======== DATA UNDER STUDY

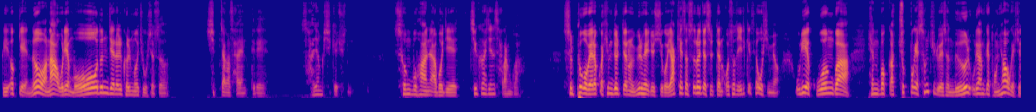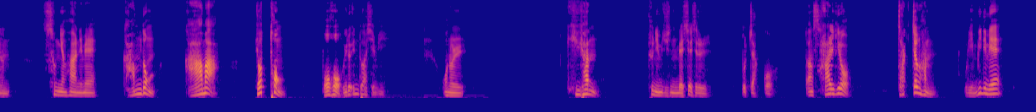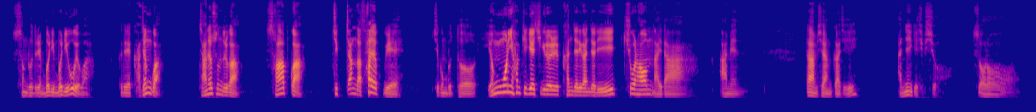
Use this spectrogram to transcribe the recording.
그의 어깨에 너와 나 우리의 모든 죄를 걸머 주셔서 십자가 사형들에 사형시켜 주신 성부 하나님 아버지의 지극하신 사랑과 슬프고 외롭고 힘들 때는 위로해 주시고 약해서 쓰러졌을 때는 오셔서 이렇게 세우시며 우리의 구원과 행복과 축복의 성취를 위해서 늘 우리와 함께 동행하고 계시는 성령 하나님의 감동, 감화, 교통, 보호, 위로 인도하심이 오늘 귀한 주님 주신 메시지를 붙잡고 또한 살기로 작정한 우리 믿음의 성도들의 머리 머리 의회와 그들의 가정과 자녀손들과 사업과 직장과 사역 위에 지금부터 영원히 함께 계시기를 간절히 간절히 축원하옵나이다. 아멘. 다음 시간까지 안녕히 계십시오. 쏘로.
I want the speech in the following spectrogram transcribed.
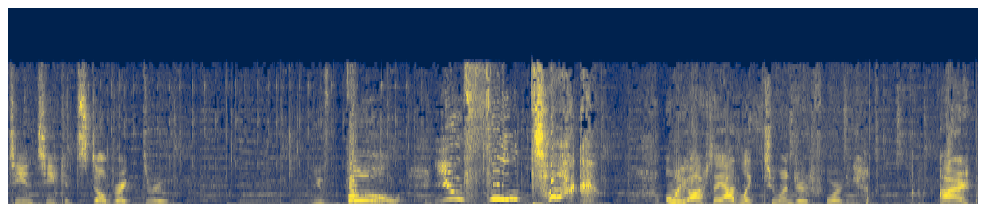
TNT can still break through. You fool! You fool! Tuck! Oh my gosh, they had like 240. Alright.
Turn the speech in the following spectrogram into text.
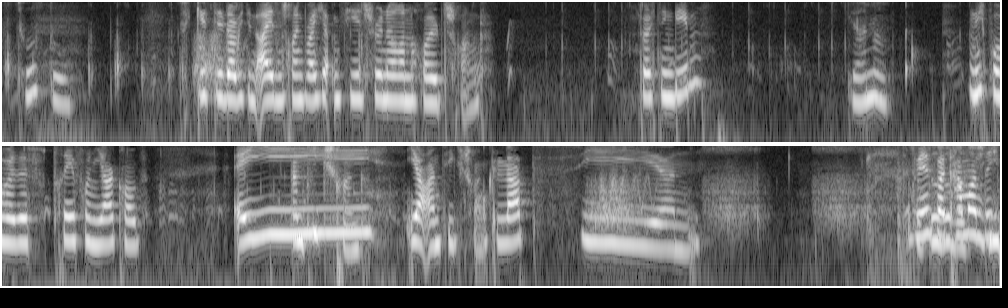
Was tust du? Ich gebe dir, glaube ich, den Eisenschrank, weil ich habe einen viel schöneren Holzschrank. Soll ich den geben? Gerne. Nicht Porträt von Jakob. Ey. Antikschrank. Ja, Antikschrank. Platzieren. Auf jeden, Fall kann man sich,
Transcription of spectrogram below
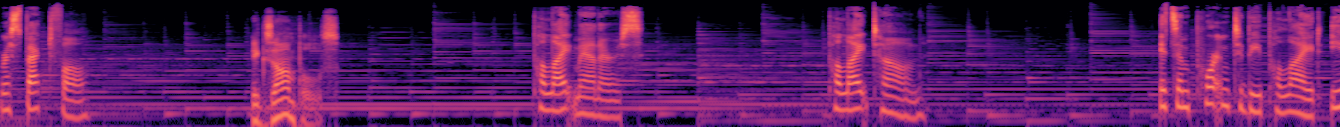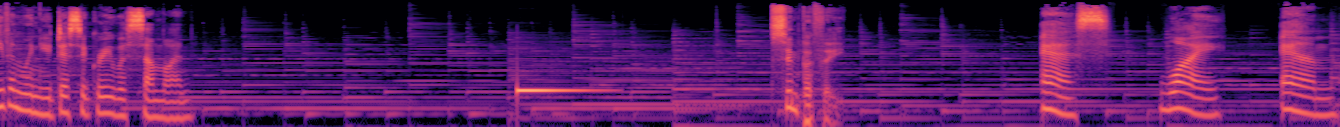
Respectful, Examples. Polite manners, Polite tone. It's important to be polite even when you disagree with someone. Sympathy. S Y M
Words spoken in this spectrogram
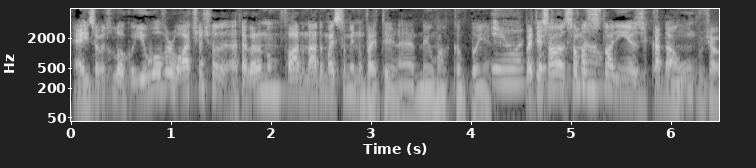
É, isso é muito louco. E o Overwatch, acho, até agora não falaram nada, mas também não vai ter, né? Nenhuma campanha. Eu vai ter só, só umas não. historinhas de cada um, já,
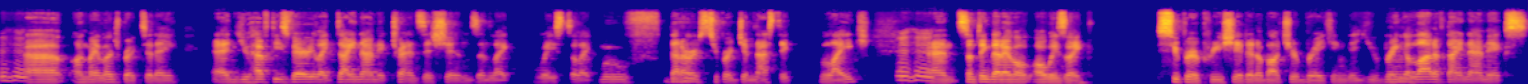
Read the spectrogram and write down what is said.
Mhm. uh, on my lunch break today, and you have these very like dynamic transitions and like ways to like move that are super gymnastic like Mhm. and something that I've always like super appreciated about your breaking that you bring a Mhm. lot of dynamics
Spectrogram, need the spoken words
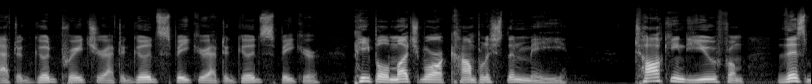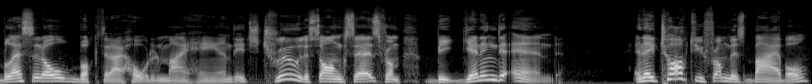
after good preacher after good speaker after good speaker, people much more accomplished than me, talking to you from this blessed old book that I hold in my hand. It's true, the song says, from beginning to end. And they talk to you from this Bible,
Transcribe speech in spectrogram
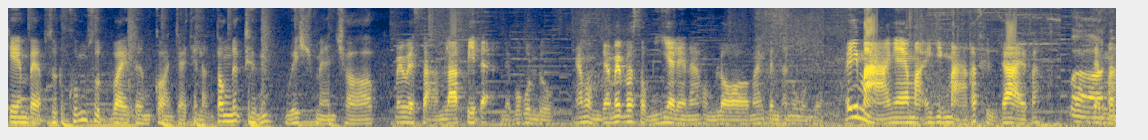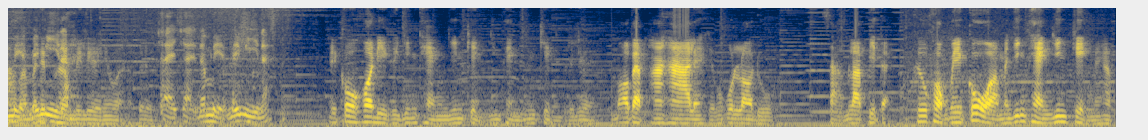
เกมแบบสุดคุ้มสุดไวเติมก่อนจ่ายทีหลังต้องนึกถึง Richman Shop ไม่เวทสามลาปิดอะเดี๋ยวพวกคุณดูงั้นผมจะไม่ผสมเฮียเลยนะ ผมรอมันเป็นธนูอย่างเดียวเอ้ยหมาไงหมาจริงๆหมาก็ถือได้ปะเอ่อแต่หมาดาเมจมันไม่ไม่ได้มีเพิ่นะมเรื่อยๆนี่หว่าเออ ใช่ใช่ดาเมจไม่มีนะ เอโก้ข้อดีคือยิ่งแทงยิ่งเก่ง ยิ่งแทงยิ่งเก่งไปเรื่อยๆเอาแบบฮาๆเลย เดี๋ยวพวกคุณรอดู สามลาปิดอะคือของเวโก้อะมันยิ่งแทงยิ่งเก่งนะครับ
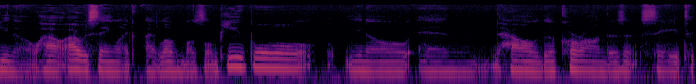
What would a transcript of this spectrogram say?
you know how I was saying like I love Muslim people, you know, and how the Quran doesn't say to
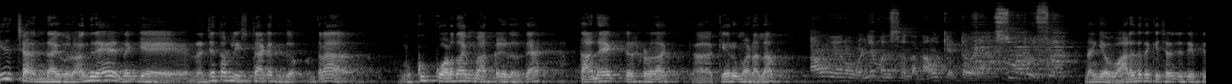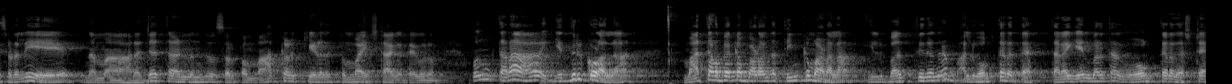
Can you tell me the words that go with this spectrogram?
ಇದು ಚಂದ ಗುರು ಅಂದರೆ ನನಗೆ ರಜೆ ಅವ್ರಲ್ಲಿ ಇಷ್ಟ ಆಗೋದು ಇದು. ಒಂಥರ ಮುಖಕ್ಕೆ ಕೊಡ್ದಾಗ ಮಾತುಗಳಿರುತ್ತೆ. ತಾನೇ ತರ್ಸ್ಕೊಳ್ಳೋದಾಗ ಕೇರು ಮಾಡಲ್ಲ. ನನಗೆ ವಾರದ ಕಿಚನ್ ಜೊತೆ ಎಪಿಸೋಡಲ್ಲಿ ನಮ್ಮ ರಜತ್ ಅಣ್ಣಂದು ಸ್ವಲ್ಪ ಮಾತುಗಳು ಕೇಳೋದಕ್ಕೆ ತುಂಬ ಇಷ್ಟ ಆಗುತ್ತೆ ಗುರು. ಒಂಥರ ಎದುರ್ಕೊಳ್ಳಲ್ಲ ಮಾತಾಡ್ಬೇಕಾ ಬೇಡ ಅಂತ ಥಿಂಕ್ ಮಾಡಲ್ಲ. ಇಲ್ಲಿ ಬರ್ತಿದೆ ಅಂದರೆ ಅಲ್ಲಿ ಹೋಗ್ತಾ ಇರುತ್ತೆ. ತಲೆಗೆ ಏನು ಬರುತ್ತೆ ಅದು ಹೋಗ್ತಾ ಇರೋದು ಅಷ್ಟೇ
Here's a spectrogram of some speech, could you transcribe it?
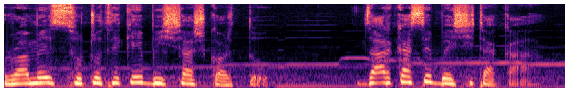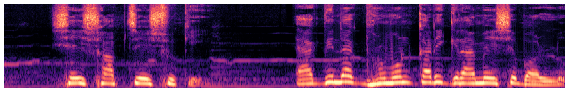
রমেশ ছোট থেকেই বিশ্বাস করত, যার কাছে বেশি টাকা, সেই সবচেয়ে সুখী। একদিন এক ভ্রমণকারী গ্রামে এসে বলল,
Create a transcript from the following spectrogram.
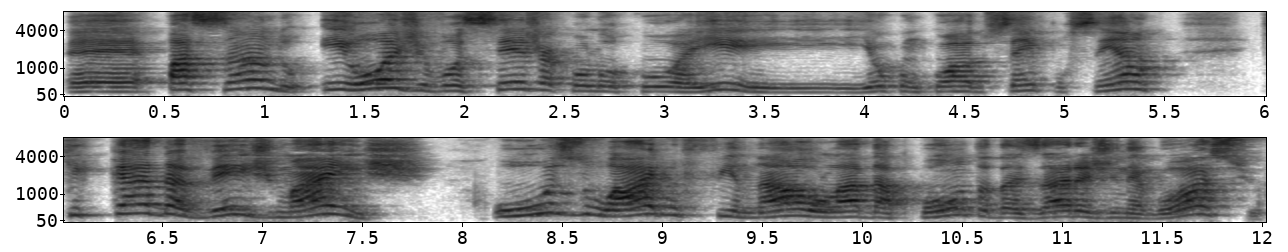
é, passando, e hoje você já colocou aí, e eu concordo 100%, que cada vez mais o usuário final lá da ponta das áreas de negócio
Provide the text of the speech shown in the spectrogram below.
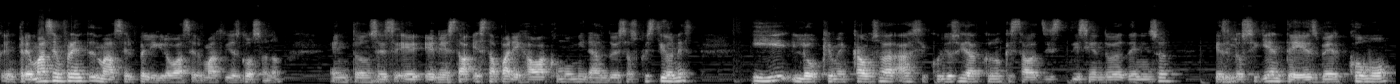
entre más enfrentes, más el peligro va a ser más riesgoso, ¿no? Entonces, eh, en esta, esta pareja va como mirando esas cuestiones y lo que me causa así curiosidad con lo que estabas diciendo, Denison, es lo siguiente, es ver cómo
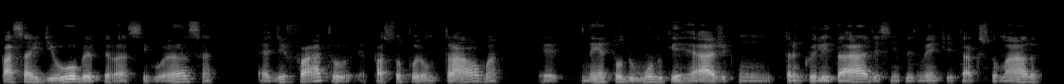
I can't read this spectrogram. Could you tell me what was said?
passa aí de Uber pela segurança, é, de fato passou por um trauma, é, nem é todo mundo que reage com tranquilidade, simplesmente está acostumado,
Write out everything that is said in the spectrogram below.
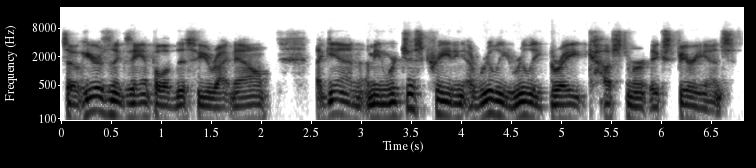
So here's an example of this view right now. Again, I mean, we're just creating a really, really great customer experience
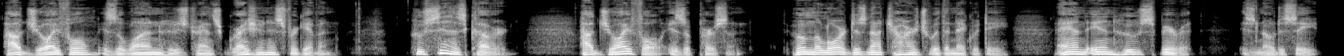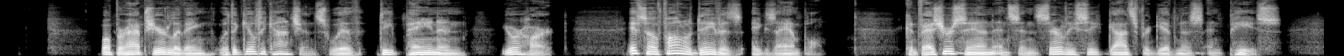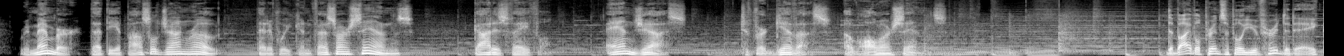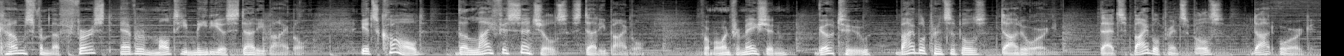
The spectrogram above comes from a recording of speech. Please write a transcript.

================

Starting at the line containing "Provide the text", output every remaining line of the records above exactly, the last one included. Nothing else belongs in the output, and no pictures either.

OUTPUT BELOW –
Provide the text of the speech shown in the spectrogram below.
entre más enfrentes, más el peligro va a ser más riesgoso, ¿no? Entonces, eh, en esta, esta pareja va como mirando esas cuestiones y lo que me causa así curiosidad con lo que estabas diciendo, Denison, es lo siguiente, es ver cómo
I can't read this spectrogram. Could you tell me what was said?
passa aí de Uber pela segurança, é, de fato passou por um trauma, é, nem é todo mundo que reage com tranquilidade, simplesmente está acostumado,
Write out everything that is said in the spectrogram below.
So here's an example of this view right now. Again, I mean, we're just creating a really, really great customer experience
The spectrogram above comes from a recording of speech. Please write a transcript.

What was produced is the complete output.